Many baby boomers and their children still believe the folklore of the 1960s and '70s that marijuana can't be addictive, because it's just an herb. But several decades of research clearly show that what we believed 40 years ago is wrong. Marijuana addiction is common.
About 9 percent of people who smoke marijuana even once become addicted to it, and that figure approximately doubles when people begin using the drug as adolescents. To prevent addiction from spreading, Washington voters should not legalize marijuana and should reject Initiative 502 on the Nov. 6 ballot.
Marijuana addiction statistics are similar to the percentage of people who become alcoholics. Rates of marijuana dependence rise to 20 to 30 percent when people use it at least five times, and 35 to 40 percent for those who use marijuana daily. Marijuana dependence is the most common type of drug dependence in the United States, besides alcohol and tobacco.
As doctors who have practiced addiction medicine for decades, we're seeing unprecedented levels of marijuana addiction today. Treatment admissions for marijuana-use disorders have dramatically increased, accounting for 18 percent of admissions in 2010, higher than for heroin, methamphetamine, cocaine and prescription painkillers. We attribute rising marijuana addiction to increases in use and the astounding rise in marijuana potency -- more than 760 percent higher than in the 1960s.
The neurobiology of marijuana dependence is well understood through recent research. But the symptoms of marijuana dependence are the most convincing evidence. The main indicators of dependence are withdrawal symptoms, unsuccessful attempts to control use, increased tolerance and using larger amounts of the drug or for a longer time than intended. All of these have been measured in people with marijuana dependence. Laboratory studies of brain responses reveal neurochemical changes from marijuana withdrawal similar to other dependence-producing drugs.
Upon abstinence, daily marijuana smokers experience the same symptoms as when people stop using heroin and cocaine.
The American Society of Addiction Medicine recently issued a white paper outlining our position against marijuana legalization. Our principal objection is that legalization will increase the disease of addiction. We must oppose a massive social experiment that would increase the disease we strive each day to reduce.

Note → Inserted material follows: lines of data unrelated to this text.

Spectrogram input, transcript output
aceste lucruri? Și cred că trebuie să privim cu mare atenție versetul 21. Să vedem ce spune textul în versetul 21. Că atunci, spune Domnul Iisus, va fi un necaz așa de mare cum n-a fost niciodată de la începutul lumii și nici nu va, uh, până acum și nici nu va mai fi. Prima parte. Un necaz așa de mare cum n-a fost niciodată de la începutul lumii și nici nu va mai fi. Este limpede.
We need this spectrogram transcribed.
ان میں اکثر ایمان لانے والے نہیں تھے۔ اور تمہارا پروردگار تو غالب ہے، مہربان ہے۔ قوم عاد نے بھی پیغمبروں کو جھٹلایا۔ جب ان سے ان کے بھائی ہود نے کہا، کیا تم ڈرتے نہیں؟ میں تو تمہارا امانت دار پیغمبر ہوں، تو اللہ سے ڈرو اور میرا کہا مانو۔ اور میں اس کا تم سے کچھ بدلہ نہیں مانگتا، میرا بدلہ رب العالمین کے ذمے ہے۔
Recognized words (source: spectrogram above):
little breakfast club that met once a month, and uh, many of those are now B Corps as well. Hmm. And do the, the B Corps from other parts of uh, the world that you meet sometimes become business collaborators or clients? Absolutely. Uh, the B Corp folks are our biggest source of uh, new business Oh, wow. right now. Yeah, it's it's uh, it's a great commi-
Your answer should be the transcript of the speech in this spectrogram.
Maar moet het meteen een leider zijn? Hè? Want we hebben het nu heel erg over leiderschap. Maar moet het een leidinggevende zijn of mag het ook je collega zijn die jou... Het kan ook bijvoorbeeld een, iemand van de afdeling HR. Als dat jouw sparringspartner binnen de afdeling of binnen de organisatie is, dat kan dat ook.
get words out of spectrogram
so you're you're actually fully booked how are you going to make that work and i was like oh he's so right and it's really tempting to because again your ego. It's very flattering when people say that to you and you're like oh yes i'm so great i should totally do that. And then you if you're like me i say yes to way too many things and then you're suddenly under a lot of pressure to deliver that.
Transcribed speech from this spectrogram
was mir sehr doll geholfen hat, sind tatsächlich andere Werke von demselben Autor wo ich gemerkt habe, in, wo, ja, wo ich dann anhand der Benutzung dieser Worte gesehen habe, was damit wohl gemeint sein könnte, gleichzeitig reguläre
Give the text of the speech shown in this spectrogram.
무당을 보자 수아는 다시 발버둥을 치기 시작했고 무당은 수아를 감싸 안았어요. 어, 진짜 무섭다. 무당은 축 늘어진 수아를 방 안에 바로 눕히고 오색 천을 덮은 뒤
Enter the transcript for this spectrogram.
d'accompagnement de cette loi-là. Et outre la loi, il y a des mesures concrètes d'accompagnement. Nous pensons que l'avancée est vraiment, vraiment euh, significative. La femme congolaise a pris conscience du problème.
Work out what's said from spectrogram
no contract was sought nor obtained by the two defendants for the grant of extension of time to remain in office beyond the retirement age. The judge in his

Legalization proponents say that addiction and other health problems from legal marijuana could be addressed through heavy taxation to pay for prevention and treatment and regulation to keep it away from kids. That hasn't worked with our two legal drugs -- alcohol and tobacco -- because their powerful industries kill attempts at taxation and regulation.

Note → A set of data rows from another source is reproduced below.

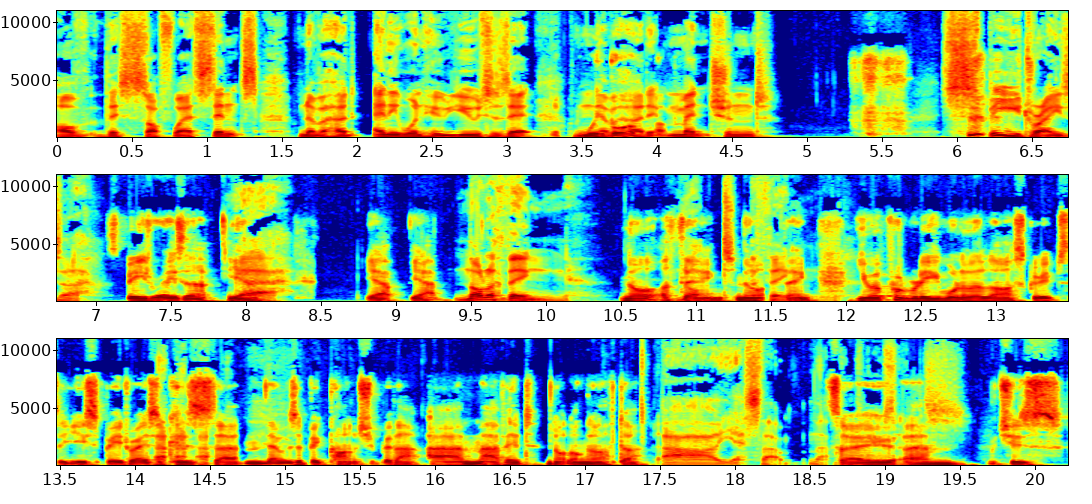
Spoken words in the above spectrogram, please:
of this software since. I've never heard anyone who uses it. I've we never heard it that. mentioned. Speed Razor. Speed Razor. Yeah. Yeah. Yeah. Yeah. Not a thing. Not a thing. Not a Not, a thing. thing. You were probably one of the last groups that used Speed Razor because um, there was a big partnership with um, Avid not long after. Ah, yes, that. that So, um, which is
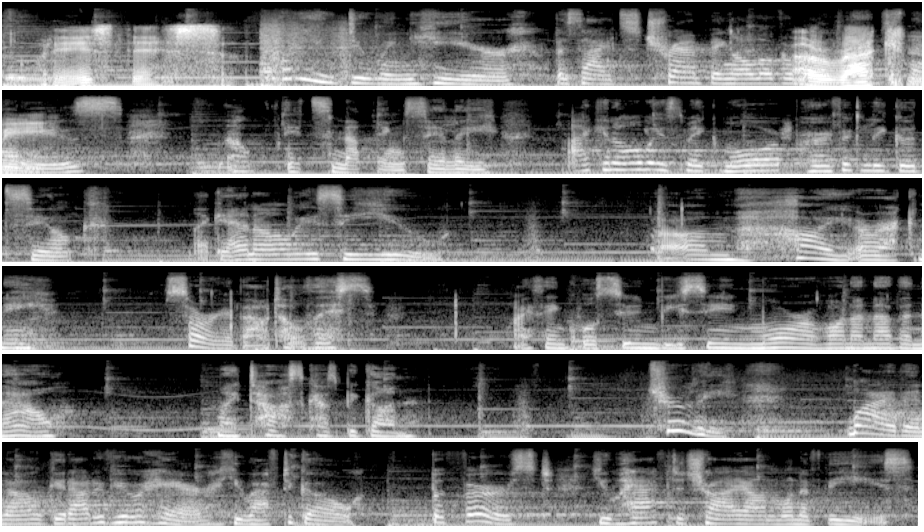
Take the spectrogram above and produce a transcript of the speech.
What is this? what are you doing here? Besides tramping all over my Arachne. watch. Oh, it's nothing silly. I can always make more perfectly good silk. I can't always see you. Um, hi, Arachne. Sorry about all this. I think we'll soon be seeing more of one another now. My task has begun. Truly. Why then, I'll get out of your hair. You have to go. But first, you have to try on one of these.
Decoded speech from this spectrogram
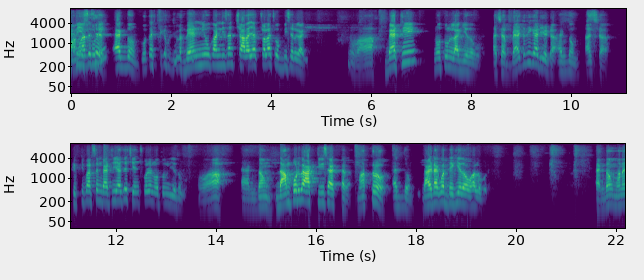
বাংলাদেশের একদম। কোথায় থেকে জোগাড়- ব্র্যান্ড নিউ কন্ডিশন চার হাজার চলা চব্বিশের গাড়ি। বাহ। ব্যাটারি নতুন লাগিয়ে দেবো। আচ্ছা ব্যাটারি গাড়ি এটা? একদম। আচ্ছা। ফিফটি পার্সেন্ট ব্যাটারি আছে চেঞ্জ করে নতুন দিয়ে দেবো। বাহ। একদম। দাম পড়বে আটত্রিশ হাজার টাকা। মাত্র? একদম। গাড়িটা একবার দেখিয়ে দাও ভালো করে। একদম মানে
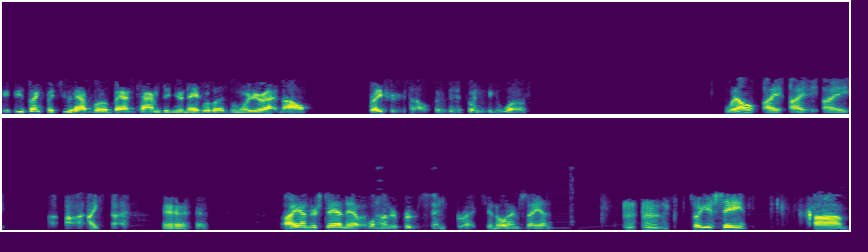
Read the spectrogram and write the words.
If you think that you have uh, bad times in your neighborhood and where you're at now, brace yourself because it's going to get worse. Well, I, I, I, I, I, I understand that 100% correct. You know what I'm saying? so you see, um,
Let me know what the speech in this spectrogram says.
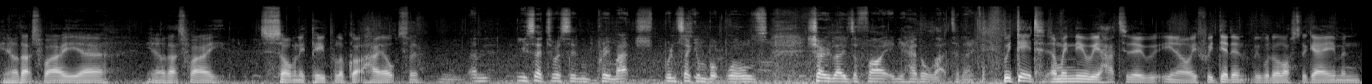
you know, that's why uh, you know that's why so many people have got high hopes for him. Mm. And you said to us in pre-match, win second book balls, show loads of fight, and you had all that today. We did, and we knew we had to do. You know, if we didn't, we would have lost the game. And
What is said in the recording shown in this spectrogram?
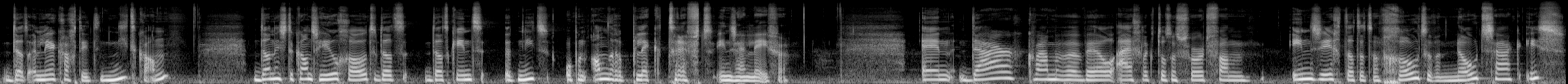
dat een leerkracht dit niet kan, dan is de kans heel groot dat dat kind het niet op een andere plek treft in zijn leven. En daar kwamen we wel eigenlijk tot een soort van inzicht dat het een grotere noodzaak is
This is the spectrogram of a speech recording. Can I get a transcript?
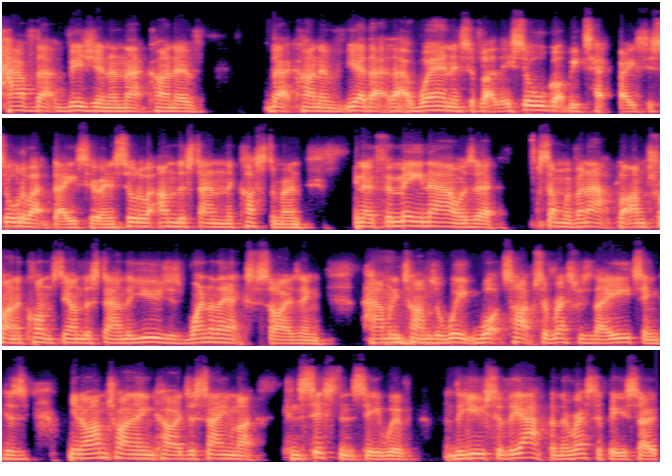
have that vision and that kind of that kind of yeah that, that awareness of like it's all got to be tech based it's all about data and it's all about understanding the customer. And you know for me now as a someone with an app like i'm trying to constantly understand the users. When are they exercising? How many mm-hmm. times a week? What types of recipes are they eating? Because you know i'm trying to encourage the same like consistency with the use of the app and the recipes. So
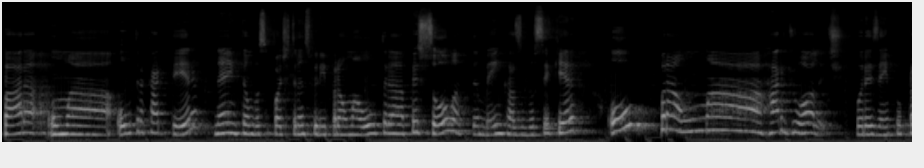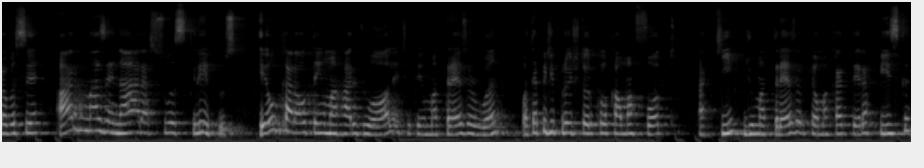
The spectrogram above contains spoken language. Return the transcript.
para uma outra carteira, né? Então você pode transferir para uma outra pessoa também, caso você queira, ou para uma hard wallet, por exemplo, para você armazenar as suas criptos. Eu, Carol, tenho uma hard wallet, eu tenho uma Trezor One. Vou até pedir para o editor colocar uma foto aqui de uma Trezor, que é uma carteira física,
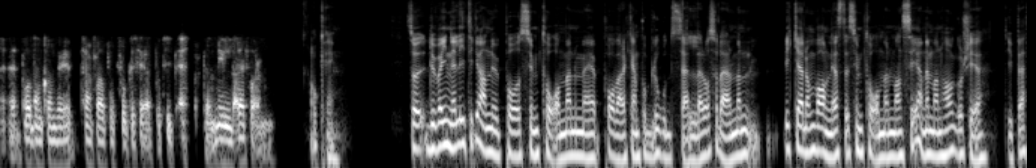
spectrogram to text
eh, podden kommer vi framförallt att fokusera på typ 1, den mildare formen. Okej. Okay. Så du var inne lite grann nu på symptomen med påverkan på blodceller och sådär. Men vilka är de vanligaste symptomen man ser när man har Gaucher typ 1?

We often hear legalization proponents argue that alcohol and tobacco cause more addiction and other health problems than marijuana. This is a curious rationale for legalization. If an illegal drug is not causing as many health problems as legal drugs, we should not legalize it so it can cause more health problems. Instead, we should try to reduce the use of all drugs and the health problems they cause.

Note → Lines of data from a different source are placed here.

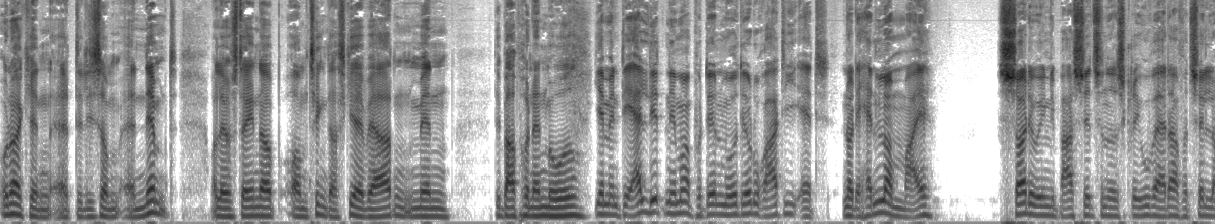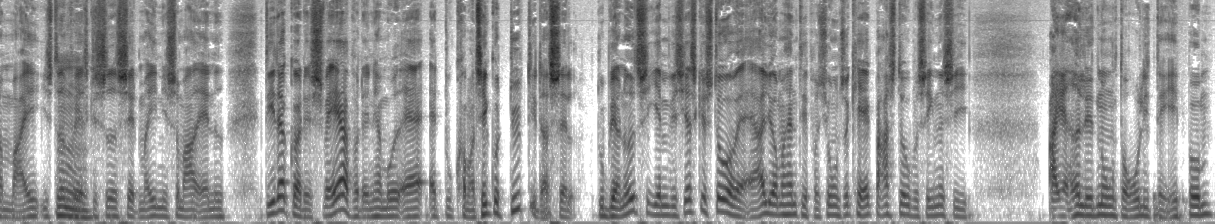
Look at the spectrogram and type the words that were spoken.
underkende, at det ligesom er nemt at lave stand-up om ting, der sker i verden, men det er bare på en anden måde. Jamen, det er lidt nemmere på den måde. Det har du ret i, at når det handler om mig, så er det jo egentlig bare at sætte sig ned og skrive, hvad der er at fortælle om mig, i stedet mm. for at jeg skal sidde og sætte mig ind i så meget andet. Det, der gør det sværere på den her måde, er, at du kommer til at gå dybt i dig selv. Du bliver nødt til, jamen hvis jeg skal stå og være ærlig om at have en depression, så kan jeg ikke bare stå på scenen og sige, ej, jeg havde lidt nogle dårlige dage, bum.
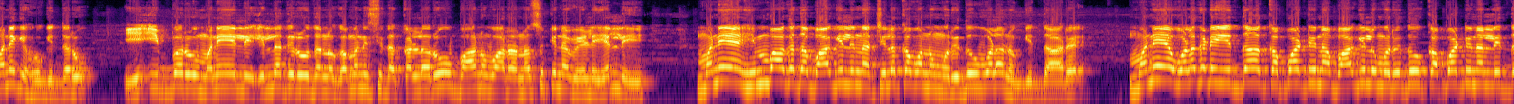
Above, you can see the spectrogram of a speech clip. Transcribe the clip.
ಮನೆಗೆ ಹೋಗಿದ್ದರು. ಈ ಇಬ್ಬರು ಮನೆಯಲ್ಲಿ ಇಲ್ಲದಿರುವುದನ್ನು ಗಮನಿಸಿದ ಕಳ್ಳರು ಭಾನುವಾರ ನಸುಕಿನ ವೇಳೆಯಲ್ಲಿ ಮನೆಯ ಹಿಂಭಾಗದ ಬಾಗಿಲಿನ ಚಿಲಕವನ್ನು ಮುರಿದು ಒಳನುಗ್ಗಿದ್ದಾರೆ. ಮನೆಯ ಒಳಗಡೆ ಇದ್ದ ಕಪಾಟಿನ ಬಾಗಿಲು ಮುರಿದು ಕಪಾಟಿನಲ್ಲಿದ್ದ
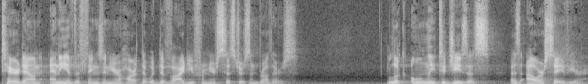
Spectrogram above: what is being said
Tear down any of the things in your heart that would divide you from your sisters and brothers. Look only to Jesus as our Savior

Addiction isn't the only health problem caused by marijuana use. Recent research also shows that marijuana use is linked to dangerous drugged driving; neurocognitive damage, particularly in young people; and increased rates of anxiety, depression and schizophrenia. Marijuana smoke contains more carcinogens than tobacco.
We know it's hard to admit when we're wrong, but many baby boomers got marijuana wrong, and they've passed their denial of marijuana's dangers on to their children.
Dr. Robert DuPont, left, is a former White House drug chief and former director of the National Institute on Drug Abuse. Dr. Andrea Barthwell is a former deputy director for demand reduction at the Office of National Drug Control Policy.